BEGIN
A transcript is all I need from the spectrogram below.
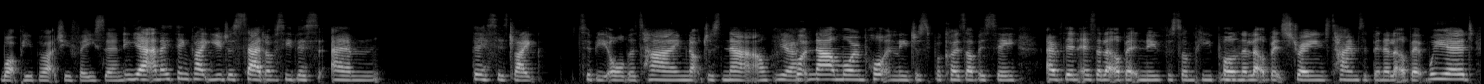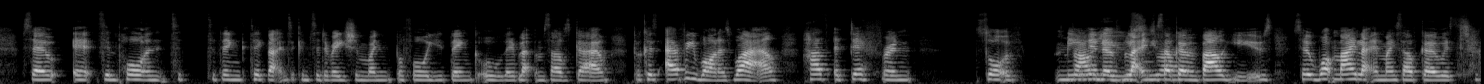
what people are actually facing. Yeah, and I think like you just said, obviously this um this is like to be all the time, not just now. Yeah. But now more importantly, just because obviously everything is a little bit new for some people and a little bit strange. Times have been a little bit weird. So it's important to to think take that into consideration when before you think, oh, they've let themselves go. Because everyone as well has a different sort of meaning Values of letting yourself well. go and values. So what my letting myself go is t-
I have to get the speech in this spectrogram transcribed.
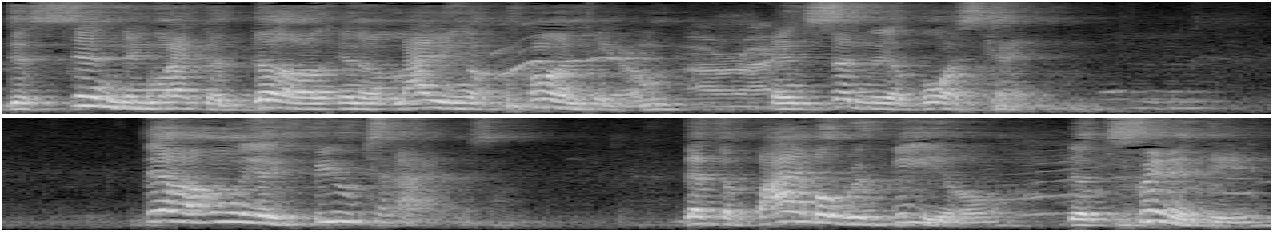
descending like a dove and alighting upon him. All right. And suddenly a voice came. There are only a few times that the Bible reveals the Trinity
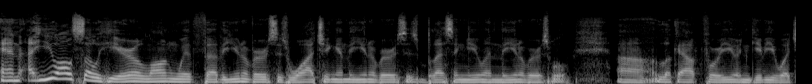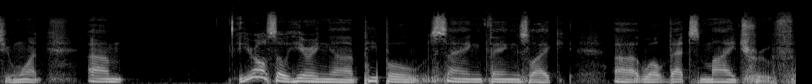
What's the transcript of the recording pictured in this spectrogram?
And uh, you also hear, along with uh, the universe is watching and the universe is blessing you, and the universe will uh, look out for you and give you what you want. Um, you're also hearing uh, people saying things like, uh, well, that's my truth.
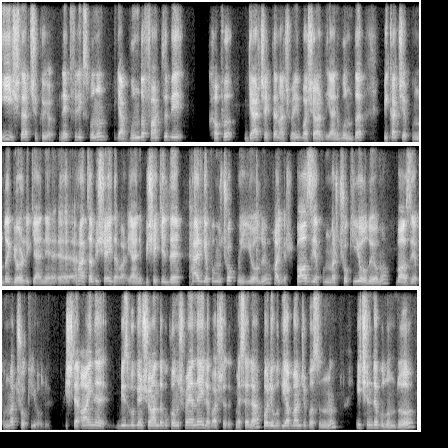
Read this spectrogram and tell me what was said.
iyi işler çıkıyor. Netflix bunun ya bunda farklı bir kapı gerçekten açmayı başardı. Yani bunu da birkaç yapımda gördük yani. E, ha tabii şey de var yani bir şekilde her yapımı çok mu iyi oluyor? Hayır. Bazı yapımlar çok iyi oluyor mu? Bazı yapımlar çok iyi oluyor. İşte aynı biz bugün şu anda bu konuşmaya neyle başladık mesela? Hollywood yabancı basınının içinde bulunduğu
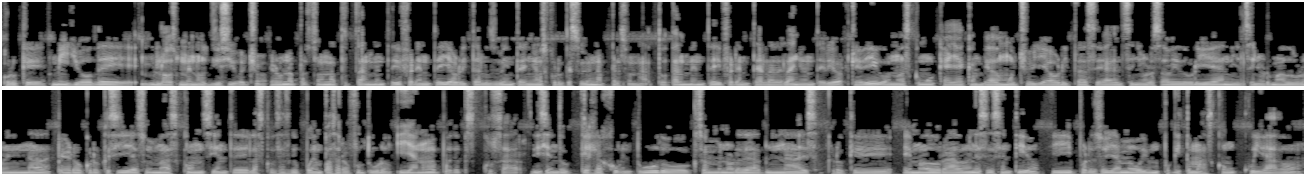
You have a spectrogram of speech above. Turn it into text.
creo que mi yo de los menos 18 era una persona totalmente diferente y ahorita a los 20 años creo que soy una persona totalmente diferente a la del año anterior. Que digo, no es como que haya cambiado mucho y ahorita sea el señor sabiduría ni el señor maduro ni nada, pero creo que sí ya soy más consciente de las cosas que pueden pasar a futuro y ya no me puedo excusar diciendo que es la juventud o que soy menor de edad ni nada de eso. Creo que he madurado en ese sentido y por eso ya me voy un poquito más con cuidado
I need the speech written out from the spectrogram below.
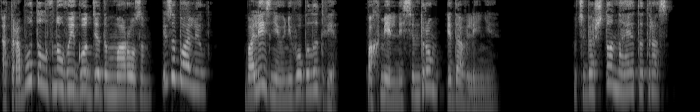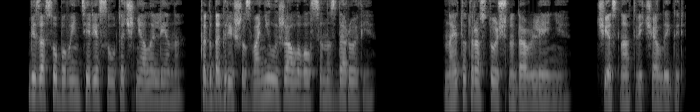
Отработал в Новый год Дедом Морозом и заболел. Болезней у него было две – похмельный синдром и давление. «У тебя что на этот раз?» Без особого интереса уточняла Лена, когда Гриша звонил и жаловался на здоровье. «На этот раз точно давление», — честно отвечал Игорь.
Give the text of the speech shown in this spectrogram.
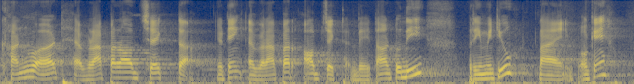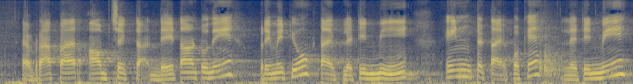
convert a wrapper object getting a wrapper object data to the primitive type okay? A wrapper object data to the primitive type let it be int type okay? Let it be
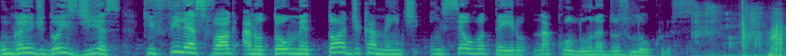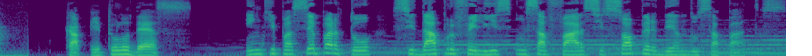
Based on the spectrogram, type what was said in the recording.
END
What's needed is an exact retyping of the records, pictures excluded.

A transcript is all I need from the spectrogram below.
what people are actually facing. Yeah, and I think like you just said, obviously this um this is like to be all the time, not just now. Yeah. But now more importantly, just because obviously everything is a little bit new for some people and a little bit strange. Times have been a little bit weird. So it's important to to think take that into consideration when before you think, oh, they've let themselves go. Because everyone as well has a different sort of meaning Values of letting yourself well. go and values. So what my letting myself go is t-
I have to get the speech in this spectrogram transcribed.
descending like a dove and alighting upon him. All right. And suddenly a voice came. There are only a few times that the Bible reveals the Trinity
What's the transcript of the recording pictured in this spectrogram?
And uh, you also hear, along with uh, the universe is watching and the universe is blessing you, and the universe will uh, look out for you and give you what you want. Um, you're also hearing uh, people saying things like, uh, well, that's my truth.
Read this spectrogram and tell me what was said.
iyi işler çıkıyor. Netflix bunun ya bunda farklı bir kapı gerçekten açmayı başardı. Yani bunu da birkaç yapımda gördük yani. E, ha tabii şey de var yani bir şekilde her yapımı çok mu iyi oluyor? Hayır. Bazı yapımlar çok iyi oluyor mu? Bazı yapımlar çok iyi oluyor. İşte aynı biz bugün şu anda bu konuşmaya neyle başladık mesela? Hollywood yabancı basınının içinde bulunduğu
You have a spectrogram of speech above. Turn it into text.
creo que mi yo de los menos 18 era una persona totalmente diferente y ahorita a los 20 años creo que soy una persona totalmente diferente a la del año anterior. Que digo, no es como que haya cambiado mucho y ahorita sea el señor sabiduría ni el señor maduro ni nada, pero creo que sí ya soy más consciente de las cosas que pueden pasar a futuro y ya no me puedo excusar diciendo que es la juventud o que soy menor de edad ni nada de eso. Creo que he madurado en ese sentido y por eso ya me voy un poquito más con cuidado
I need the speech written out from the spectrogram below.
Отработал в Новый год Дедом Морозом и заболел. Болезней у него было две – похмельный синдром и давление. «У тебя что на этот раз?» Без особого интереса уточняла Лена, когда Гриша звонил и жаловался на здоровье. «На этот раз точно давление», — честно отвечал Игорь.
Give the text of the speech shown in this spectrogram.
convert a wrapper object getting a wrapper object data to the primitive type okay? A wrapper object data to the primitive type let it be int type okay? Let it be
Based on the spectrogram, type what was said in the recording.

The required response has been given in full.